Florida trial of white man accused of murdering unarmed black youth nears end
Closing arguments begin Wednesday in the Florida trial of a white man accused of murder in the 2012 killing of an unarmed black youth during a dispute about loud music. Michael Dunn is charged with first-degree murder in the shooting death of 17 year-old Jordan Davis outside a Jacksonville convenience store. Yesterday, Dunn took the stand and claimed self-defense, saying his life was threatened. The case is drawing comparisons to that of George Zimmerman, who was tried and acquitted in Florida for killing another unarmed black youth, Trayvon Martin. Richard Blake of the Jacksonville Progressive Coalition talks to FSRN’s Sean Kinane about the case and why his group has protested outside the courthouse.
“The story goes that Michael Dunn was in his car and heard some loud music from an adjacent car, essentially went over there. He says he felt threatened and ended up firing into the car injuring several of the passengers and killing Jordan Davis. The reason that this is such a big issue in Jacksonville is we had huge protests after the Trayvon Martin trial and George Zimmerman was found not guilty of killing Trayvon Martin and I was down in Sanford right as the verdict was being read and I saw people all around me going to their knees and crying when they found out Zimmerman was going to go free. The reason we think it’s so important for people to be out here in Jacksonville, we were actually out at the courthouse today, is that we can’t let that precedent continue, which is the precedent of it’s all right to kill a young black man in Florida or anywhere in the country, really, if you feel like it. That’s what the precedent that was set by the Zimmerman trial was. We feel that it’s really important to not allow that to continue.”
And the comparison between this and the Zimmerman trial is that Michael Dunn is claiming self-defense. He’s claiming that Jordan Davis, who is a black teen, was producing a weapon. What do you know about that?
“My understanding is that, yeah, he said he thought he saw something poke out of the window that was the interview that he gave to police after he was arrested. He wasn’t sure whether it was a gun or anything to that effect and it’s my understanding that there was no weapon. He essentially just fired into a car full of unarmed teenagers.”
There’s some evidence that Michael Dunn’s actions might have been racially motivated and that’s based on the letters and maybe even the phone calls that have been released since he’s been in jail.
“I would have to agree that there’s certainly some racial motivation. Certainly he’s not going to claim that outright in the trial that he shot into the car because he doesn’t like young black men. But if the role’s were reversed, for example, if there’s a black man who fired into a car full of white teens playing loud country music there would have been a lynch mob going through Jacksonville to hunt down that man. But with Michael Dunn, I mean, the fact of the matter is that you can’t shoot people for listening to loud music. There’s absolutely no reason to do that. Whether or not he likes their music, he doesn’t like it being loud is completely irrelevant, you’re not allowed to fire into a car because of it. So, yeah, I think there’s certainly some racial motivation. Zimmerman tried to make the same argument before, I’m sure the lawyers will have a similar argument which is that there’s no racial motivation it’s purely about being threatened but there’s absolutely no way, no way for them to realistically claim that there wasn’t a racist aspect of it.”

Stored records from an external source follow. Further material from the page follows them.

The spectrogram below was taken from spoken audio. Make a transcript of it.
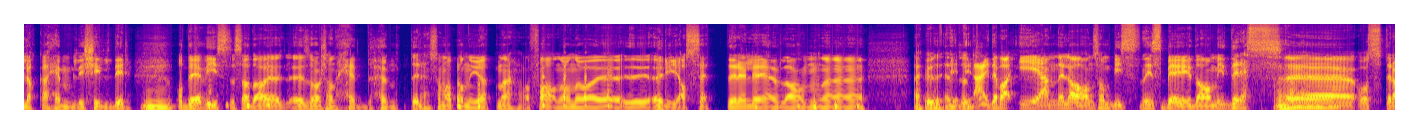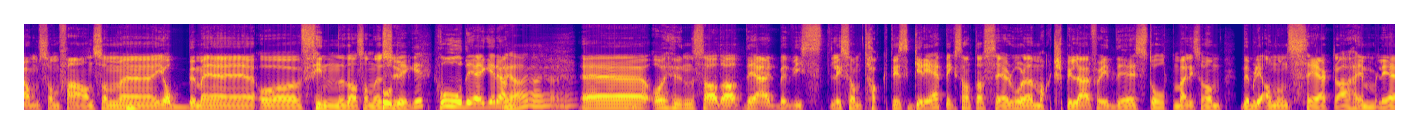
lakka, hemmelige kilder. Og det viste seg da eh, Det var sånn headhunter som var på nyhetene. Hva faen om det var eh, Ørjasetter eller en eller annen Nei, det var en eller annen sånn business BI-dame i dress eh, og stram som faen, som eh, jobber med å finne da sånne Hodejeger? Hodejeger, ja. Ja, ja, ja, ja. Eh, og hun sa da at det er et bevisst liksom, taktisk grep. Ikke sant? Da ser du hvordan maktspillet er, fordi det Stoltenberg liksom Det blir annonsert av hemmelige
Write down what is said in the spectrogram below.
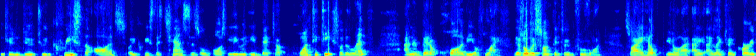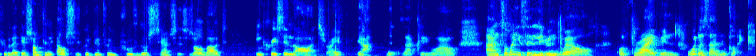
we can do to increase the odds or increase the chances of us living a better quantity, so the length, and a better quality of life. There's always something to improve on. So I help, you know, I, I like to encourage people that there's something else you could do to improve those chances. It's all about increasing the odds, right? Yeah. Exactly. Wow. And so when you say living well or thriving, what does that look like?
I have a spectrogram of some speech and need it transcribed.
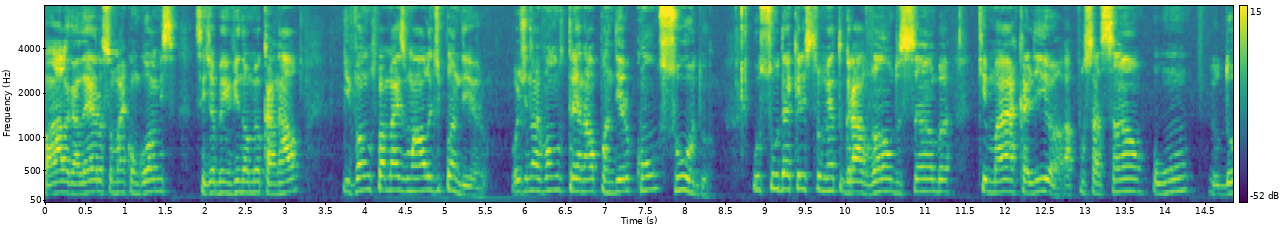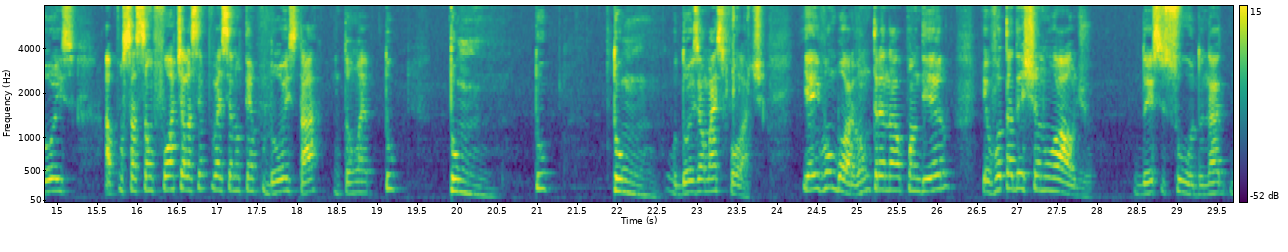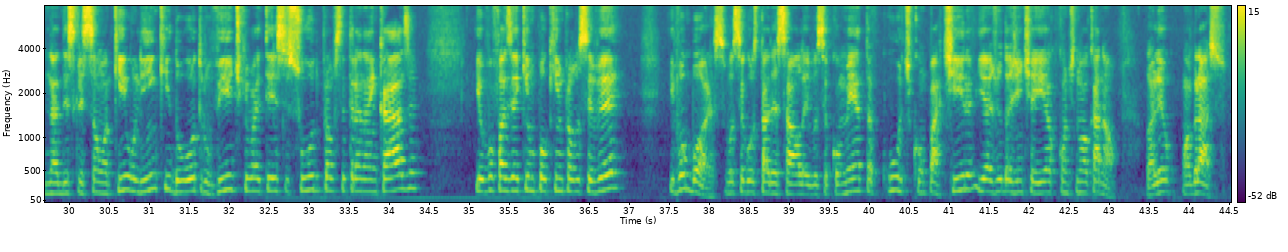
Fala galera, eu sou Maicon Gomes, seja bem-vindo ao meu canal e vamos para mais uma aula de pandeiro. Hoje nós vamos treinar o pandeiro com o surdo. O surdo é aquele instrumento gravão do samba que marca ali ó, a pulsação, o 1 um e o 2. A pulsação forte ela sempre vai ser no tempo 2, tá? Então é tu, tum, tu, tum. O 2 é o mais forte. E aí vamos embora, vamos treinar o pandeiro. Eu vou estar tá deixando o áudio desse surdo na, na descrição aqui, o link do outro vídeo que vai ter esse surdo para você treinar em casa. E eu vou fazer aqui um pouquinho para você ver. E vamos embora. Se você gostar dessa aula aí, você comenta, curte, compartilha e ajuda a gente aí a continuar o canal. Valeu, um abraço.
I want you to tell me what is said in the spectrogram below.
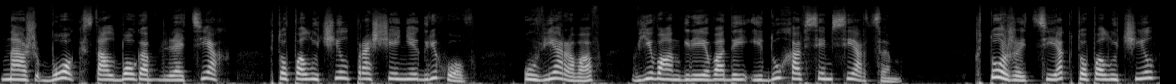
Наш Бог стал Богом для тех, кто получил прощение грехов, уверовав в Евангелие воды и духа всем сердцем. Кто же те, кто получил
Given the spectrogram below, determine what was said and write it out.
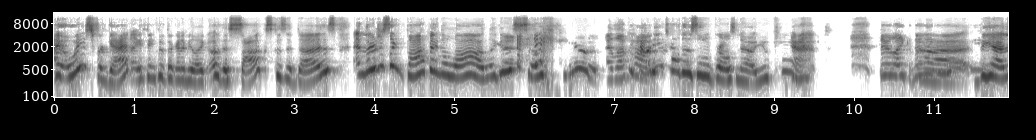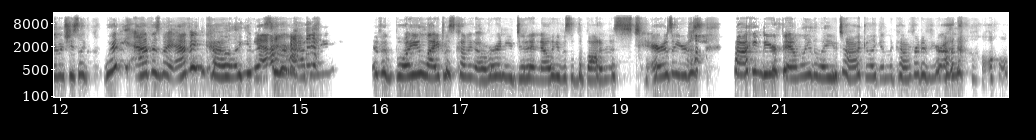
I always forget. I think that they're gonna be like, "Oh, this sucks," because it does, and they're just like bopping along. Like it is so cute. I love Like, how how do you tell those little girls no? You can't. they're like they're like Uh, but yeah, and then when she's like, "Where the f is my effing coat?" Like you can Yeah. see her happening. If a boy you liked was coming over and you didn't know he was at the bottom of the stairs, and you're just talking to your family the way you talk, like in the comfort of your own home.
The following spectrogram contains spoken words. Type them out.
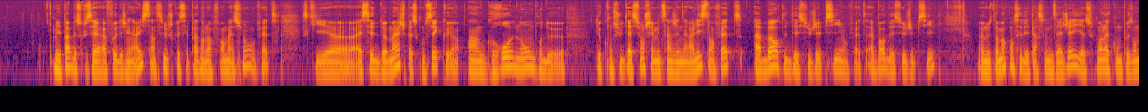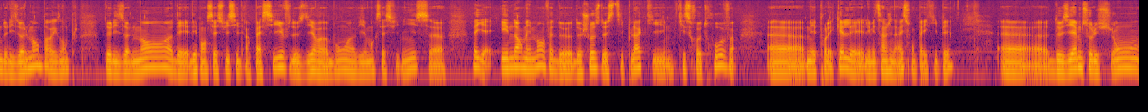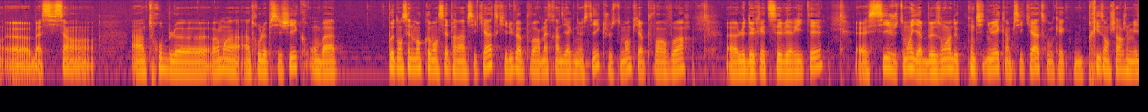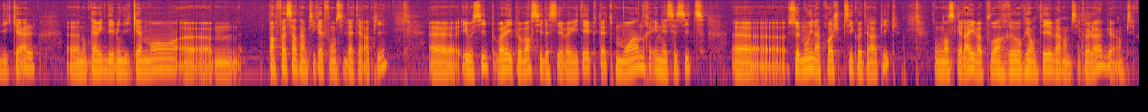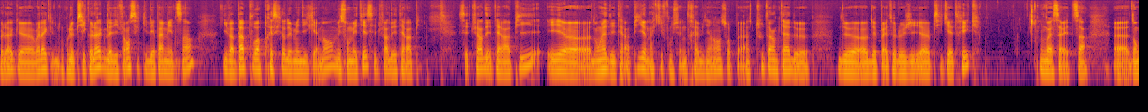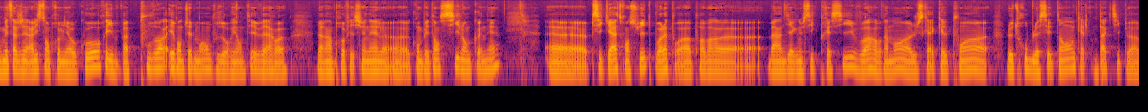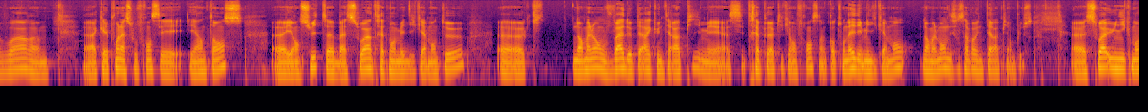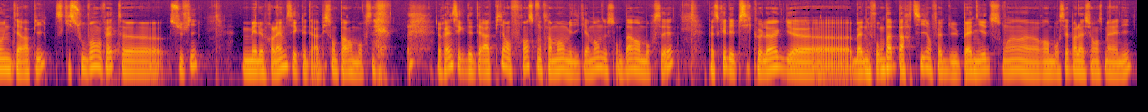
mais pas parce que c'est la faute des généralistes, hein, c'est juste que c'est pas dans leur formation en fait, ce qui est euh, assez dommage parce qu'on sait qu'un gros nombre de, de, consultations chez médecins généralistes en fait abordent des sujets psy en fait, abordent des sujets psy, euh, notamment quand c'est des personnes âgées, il y a souvent la composante de l'isolement par exemple, de l'isolement, des, pensées suicidaires passives, de se dire euh, bon vivement que ça se finisse, il y a énormément en fait de, choses de ce type-là qui, qui, se retrouvent, mais pour lesquelles les, les médecins généralistes sont pas équipés. deuxième solution, bah, si c'est un un trouble, euh, vraiment un, trouble psychique, on va potentiellement commencer par un psychiatre qui lui va pouvoir mettre un diagnostic, justement, qui va pouvoir voir le degré de sévérité, si justement il y a besoin de continuer avec un psychiatre, donc avec une prise en charge médicale, donc avec des médicaments. Parfois certains psychiatres font aussi de la thérapie. Euh, et aussi, voilà, il peut voir si la sévérité est peut-être moindre et nécessite euh, seulement une approche psychothérapique. Donc dans ce cas-là, il va pouvoir réorienter vers un psychologue. Un psychologue, euh, voilà. Donc le psychologue, la différence c'est qu'il n'est pas médecin. Il va pas pouvoir prescrire de médicaments, mais son métier c'est de faire des thérapies. C'est de faire des thérapies et donc là, des thérapies, il y en a qui fonctionnent très bien sur tout un tas de, de pathologies psychiatriques. Donc ouais, ça va être ça. donc médecin généraliste en premier recours, il va pouvoir éventuellement vous orienter vers, vers un professionnel compétent s'il en connaît. Euh, psychiatre ensuite voilà, pour, pour avoir euh, bah, un diagnostic précis, voir vraiment euh, jusqu'à quel point le trouble s'étend, quel impact il peut avoir, à quel point la souffrance est, intense. et ensuite, bah, soit un traitement médicamenteux qui normalement on va de pair avec une thérapie, mais c'est très peu appliqué en France. Hein. Quand on a des médicaments, normalement on est censé avoir une thérapie en plus. soit uniquement une thérapie, ce qui souvent en fait suffit. Mais le problème, c'est que les thérapies ne sont pas remboursées. Le problème, c'est que les thérapies en France, contrairement aux médicaments, ne sont pas remboursées parce que les psychologues euh, bah, ne font pas partie en fait, du panier de soins euh, remboursés par l'assurance maladie.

What’s the mood like there in Jacksonville either where you’re protesting outside the trial or just in the community in general about this case?

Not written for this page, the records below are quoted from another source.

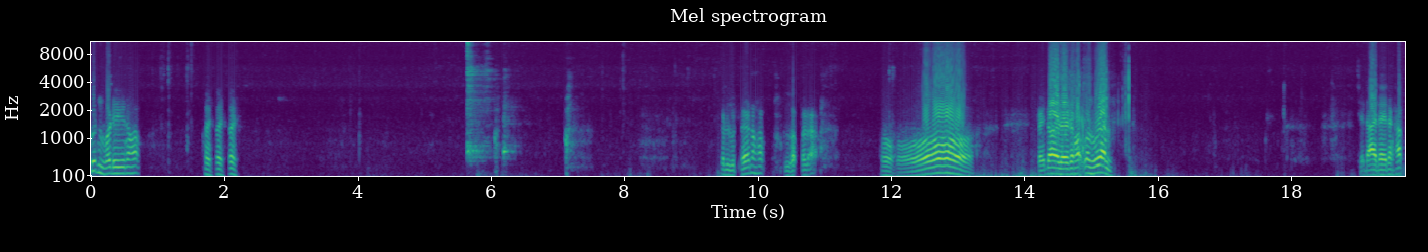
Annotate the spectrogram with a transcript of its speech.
ขึ้นพอดีนะครับ เฮ้ยเฮ้ยเฮ้ยจะหลุดแล้วนะครับ เกือบไปแล้ว โอ้โหใช้ได้เลยนะครับเพื่อนๆใช้ได้เลยนะครับ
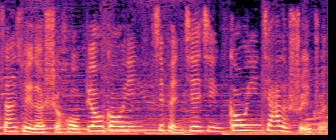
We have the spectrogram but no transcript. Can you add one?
三岁的时候飙高音，基本接近高音家的水准，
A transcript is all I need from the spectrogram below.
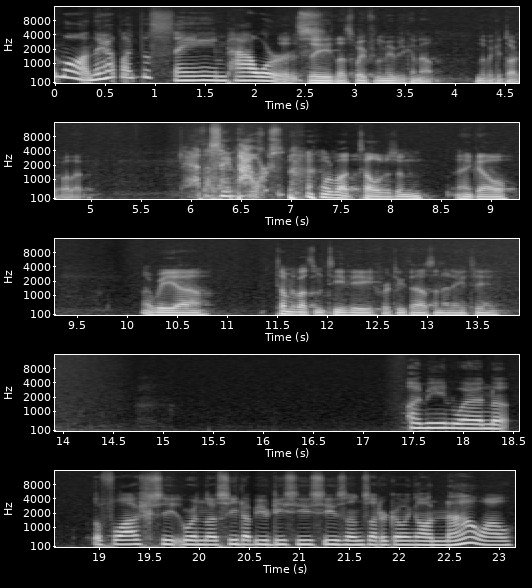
come on, they have like the same powers. Let's see. Let's wait for the movie to come out. Then we can talk about that. They have the same powers. what about television, Hank Owl? Are we? Uh, tell me about some TV for 2018. I mean, when the Flash, se- when the CWDC seasons that are going on now, I'll,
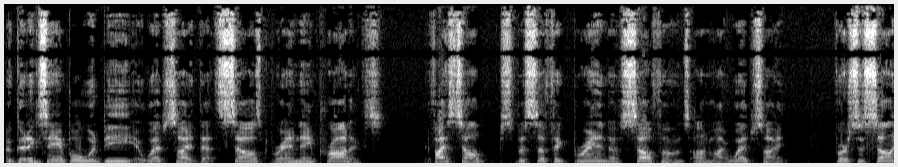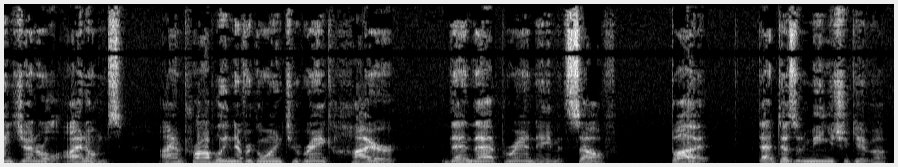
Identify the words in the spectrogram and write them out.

“Well I would say when I came back from Sanford and we had the protest here after Trayvon there were hundreds and hundreds of people who were outraged by that verdict and I think that outrage is still palpable in the city of Jacksonville. When I was out at the courthouse and holding signs I saw the mother and father and some of the representatives of Jordan Davis come by and they nodded their heads and gave us a thumbs up and said thank you. So we know that our supporting Jordan Davis has been good for them. I think the people in Jacksonville are more or less fed up with the idea of vigilantes going around and shooting black teens because they feel like it. I think that outrage is pretty palpable both in the black community and in the city at large. Which is why I think we had a fair amount of support outside the courthouse. In fact we had people join, walking in and out of the courthouse, join our protest. So I think that the city of Jacksonville definitely supports what’s going on. They don’t want to have our young black men be living or drive throughout the city in fear, or wherever they play loud music, that they might get shot at. Not by the police but by just a random white vigilante.”

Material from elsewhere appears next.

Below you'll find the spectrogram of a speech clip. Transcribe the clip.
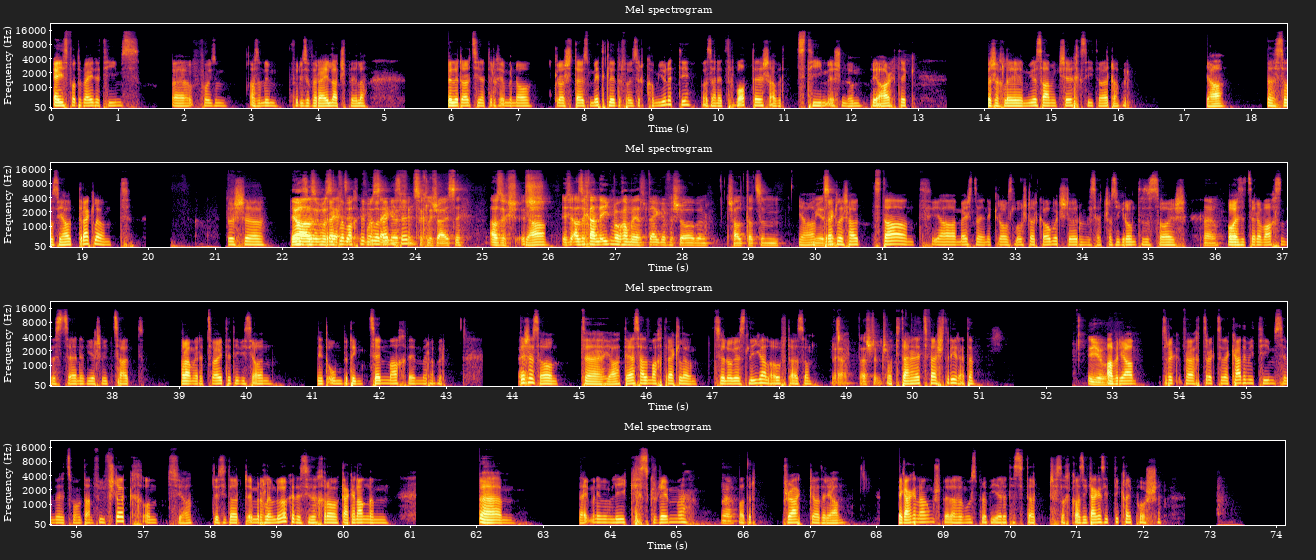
eines von den beiden Teams äh, von unserem, also nicht mehr für unseren Verein zu spielen. Spieler dort sind natürlich immer noch grösstenteils Mitglieder von unserer Community, was auch nicht verboten ist, aber das Team ist nicht mehr bei Arctic. Das war ein bisschen eine mühsame Geschichte dort, aber ja, das so sind halt die Regeln und ist, äh, Ja, Also, ich muss, die echt, ich muss sagen, ich finde es ein bisschen scheiße. Also ich, ich, Ja. ich, also ich kann irgendwo kann man die Regeln verstehen, aber es ist halt da zum... ja, die mühsam. Regel ist halt da und ja, meistens habe ich nicht groß Lust, dort Gaumen zu stören, weil es hat schon seinen Grund, dass es so ist. Ja. Wenn es jetzt in einer wachsenden Szene wie in der Schweiz halt, vor allem in der zweiten Division, nicht unbedingt Sinn macht immer, aber das ist ja so. Und äh, ja, DSL macht Regeln und sie schauen, dass die Liga läuft, also ja, das stimmt schon. wollte ich denen nicht zu fest reinreden. Jo. Aber ja, zurück, vielleicht zurück zu den Academy-Teams sind wir jetzt momentan fünf Stück und ja, dass sie dort immer ein bisschen schauen, dass sie sich auch gegeneinander im, ähm, sagt man im League, scrimmen ja. oder Track oder ja, gegeneinander im Spiel ein bisschen ausprobieren, dass sie dort sich quasi gegenseitig können pushen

That’s Richard Blake with the Jacksonville Progressive Coalition. For FSRN, I’m Sean Kinane.